Sixty-one abortion groups in the United States have issued a joint appeal to the Republican and Democrat parties to use taxpayer money to fund abortions. As both parties gear up for the presidential campaign and draw up their election manifestoes, the umbrella group All Above All issued letters calling for traditional legal barriers against taxpayer funding of terminations (under the Hyde Amendment) to be overturned. However, the drive for abortion funding comes as a recent poll in the US shows taxpayer funding to be hugely unpopular, with two-thirds of Americans opposed to it, a figure that includes citizens who are pro-abortion.
A Church of England Bishop has called for the Genesis teaching on marriage to be “reconsidered”. Contributing to a new book on scripture and sexuality, Bishop Paul Bayes of Liverpool writes that “some reconsideration of how we should now understand the Genesis perspective on marriage is necessary, as well as exploration on how far that should affect the underlying principles”. The Bishop added that he was open to new interpretations of biblical texts on homosexuality. Bishop Bayes’ comments have been criticised by The Christian Institute which said: “The Bible is clear that marriage is between one man and one woman, and any attempt to ‘reconsider’ this is profoundly misguided. Genesis speaks about one man and one woman being brought together by God in marriage.

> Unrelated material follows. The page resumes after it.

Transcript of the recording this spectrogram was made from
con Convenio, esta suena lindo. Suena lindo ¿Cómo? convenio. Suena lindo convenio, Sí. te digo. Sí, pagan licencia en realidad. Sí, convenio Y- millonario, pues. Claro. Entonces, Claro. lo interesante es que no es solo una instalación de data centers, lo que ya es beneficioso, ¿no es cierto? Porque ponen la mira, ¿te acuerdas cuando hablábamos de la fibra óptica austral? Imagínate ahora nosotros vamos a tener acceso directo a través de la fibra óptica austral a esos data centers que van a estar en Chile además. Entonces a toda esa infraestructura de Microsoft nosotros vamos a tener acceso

Independent Senator Ronan Mullen has described Government plans for a Citizens’ Assembly on repealing the constitutional protection for the unborn as “a pretence”. Reacting to news that moves to establish such an assembly to discuss the removal of the 8th Amendment, Senator Mullen said: “Oireachtas Éireann should be the only legitimate Citizens’ Assembly”. He added: “I don’t believe some unaccountable group of people, perhaps not randomly picked and quite possibly subject to pressure from the media, should be proposing our next steps on a life-and-death issue. And we shouldn’t then have to listen to Government claims that what it wants to do has widespread public support.” He dismissed the assembly idea as “pretending that there is a groundswell of public demand for what a small group of people wants to achieve. The only demand for such a change is among small interest groups with influential friends in media and Government. It’s much more of a ‘media-swell’ than a ‘groundswell’.”

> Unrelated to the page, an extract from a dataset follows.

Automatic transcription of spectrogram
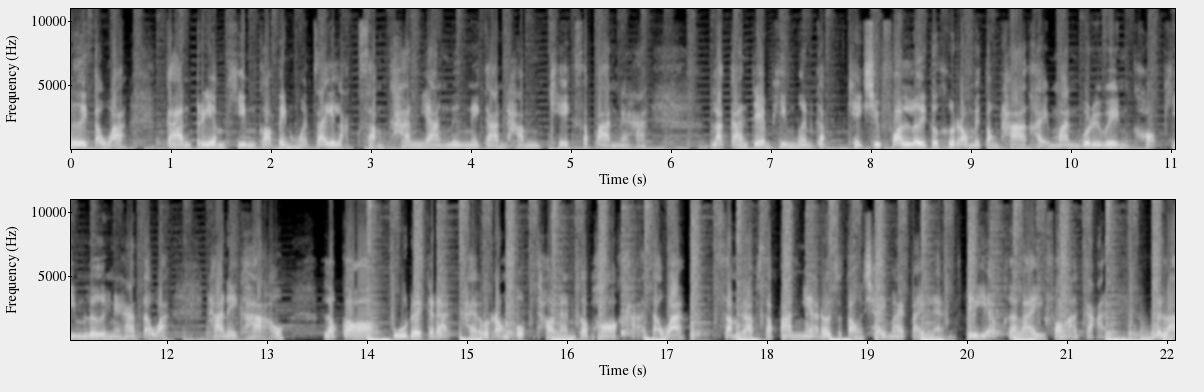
เลย แต่ว่าการเตรียมพิมพ์ก็เป็นหัวใจหลักสำคัญอย่างหนึ่งในการทำเค้กสปันนะคะ หลักการเตรียมพิมพ์เหมือนกับเค้กชิฟฟ่อนเลย ก็คือเราไม่ต้องทาไขมันบริเวณขอบพิมพ์เลยนะคะ แต่ว่าทาในขาว แล้วก็ปูด้วยกระดาษไขรองอบเท่านั้นก็พอค่ะ แต่ว่าสำหรับสปันเนี่ยเราจะต้องใช้ไม้ปลายแหลมเกลี่ยเพื่อไล่ฟองอากาศ เวลา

Authorities in Spain have launched an investigation into Cardinal Antonio Cañizares Llovera of Valencia following a sermon in which he defended the traditional family from attacks by gay activists and radical feminists. As a result of stating: “We have legislation contrary to the family, the acts of political and social forces, to which are added movements and acts by the gay empire, by ideologies such as radical feminism, or the most insidious of all, gender ideology”, the Cardinal could face four years in prison for ‘inciting hatred’. Tens of thousands of Spanish citizens have now signed a petition in defence of the Cardinal and his right to free speech.
US schools which distribute condoms to pupils experience a teen pregnancy rate 10% higher than schools that do not, a new study has revealed. Conducted by researchers at Notre Dame University, the study uncovered the greater rate of teenage pregnancy especially in schools where condoms were distributed without any counselling to pupils on the method of contraception. A spokesperson for Ascend, a US-based chastity group, said the findings were not surprising as another study it had carried out revealed that condom demonstrations in schools made sex appear as an expectation in the minds of pupils. “We’re not surprised that [distribution] would encourage sexual activity.”